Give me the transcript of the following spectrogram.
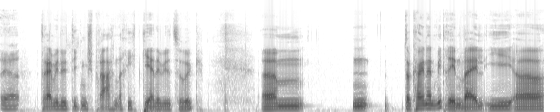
ja. dreiminütigen Sprachnachricht gerne wieder zurück. Ähm, da kann ich nicht mitreden, weil ich äh,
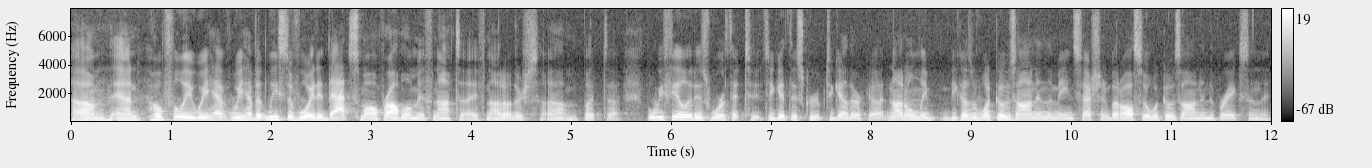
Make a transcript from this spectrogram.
Um, and hopefully we have, we have at least avoided that small problem, if not, uh, if not others. Um, but, uh, but we feel it is worth it to, to get this group together, uh, not only because of what goes on in the main session, but also what goes on in the breaks and the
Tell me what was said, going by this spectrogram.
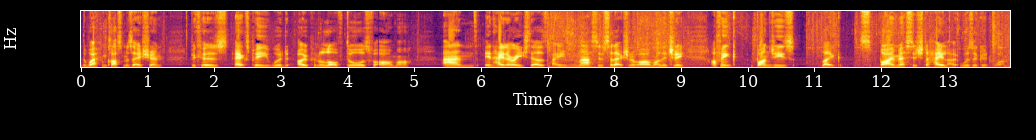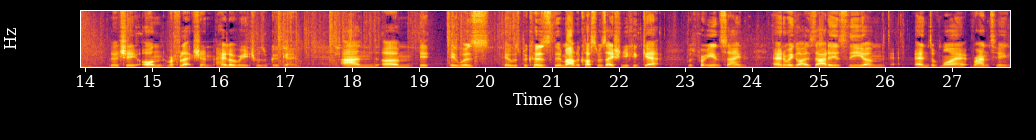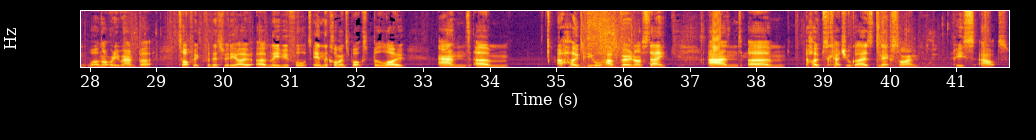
the weapon customization, because XP would open a lot of doors for armor, and in Halo Reach there's a massive selection of armor. Literally, I think Bungie's like spy message to Halo was a good one. Literally, on reflection, Halo Reach was a good game, and um, it it was it was because the amount of customization you could get was pretty insane. Anyway, guys, that is the um, end of my ranting. Well, not really rant, but topic for this video. Um, leave your thoughts in the comments box below, and um, I hope you all have a very nice day, and um, I hope to catch you guys next time. Peace out.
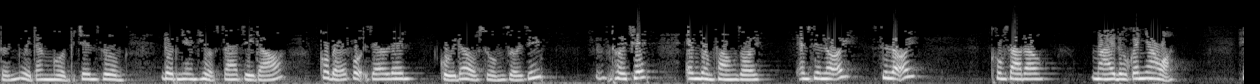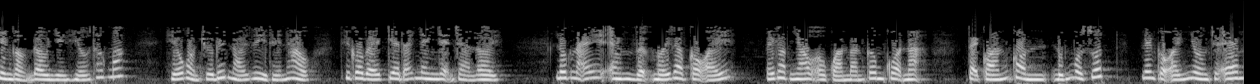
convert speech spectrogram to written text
tới người đang ngồi trên giường, đột nhiên hiểu ra gì đó, cô bé vội reo lên, cúi đầu xuống dưới díp. Thôi chết, em nhầm phòng rồi, em xin lỗi, xin lỗi. Không sao đâu, mai được quen nhau à? Hiền ngẩng đầu nhìn Hiếu thắc mắc, Hiếu còn chưa biết nói gì thế nào, thì cô bé kia đã nhanh nhẹn trả lời. Lúc nãy em mới gặp cậu ấy, mới gặp nhau ở quán bán cơm cuộn ạ. Tại quán còn đúng một suất, nên cậu ấy nhường cho em.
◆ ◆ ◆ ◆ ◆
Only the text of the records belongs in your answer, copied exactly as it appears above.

Give me the transcript of the following spectrogram.
ja. dreiminütigen Sprachnachricht gerne wieder zurück. Ähm, da kann ich nicht mitreden, weil ich äh,
Make a transcript from this spectrogram.
Um, and hopefully we have, we have at least avoided that small problem, if not, uh, if not others. Um, but, uh, but we feel it is worth it to, to get this group together, uh, not only because of what goes on in the main session, but also what goes on in the breaks and the
Tell me what was said, going by this spectrogram.
the weapon customization, because XP would open a lot of doors for armor, and in Halo Reach there's a massive selection of armor. Literally, I think Bungie's like spy message to Halo was a good one. Literally, on reflection, Halo Reach was a good game, and um, it it was it was because the amount of customization you could get was pretty insane. Anyway, guys, that is the um, end of my ranting. Well, not really rant, but topic for this video. Um, leave your thoughts in the comments box below, and um, I hope you all have a very nice day, and um, I hope to catch you guys next time. Peace out.
convert speech spectrogram to written text
tới người đang ngồi trên giường, đột nhiên hiểu ra gì đó, cô bé vội reo lên, cúi đầu xuống dưới díp. Thôi chết, em nhầm phòng rồi, em xin lỗi, xin lỗi. Không sao đâu, mai được quen nhau à? Hiền ngẩng đầu nhìn Hiếu thắc mắc, Hiếu còn chưa biết nói gì thế nào, thì cô bé kia đã nhanh nhẹn trả lời. Lúc nãy em mới gặp cậu ấy, mới gặp nhau ở quán bán cơm cuộn ạ. Tại quán còn đúng một suất, nên cậu ấy nhường cho em.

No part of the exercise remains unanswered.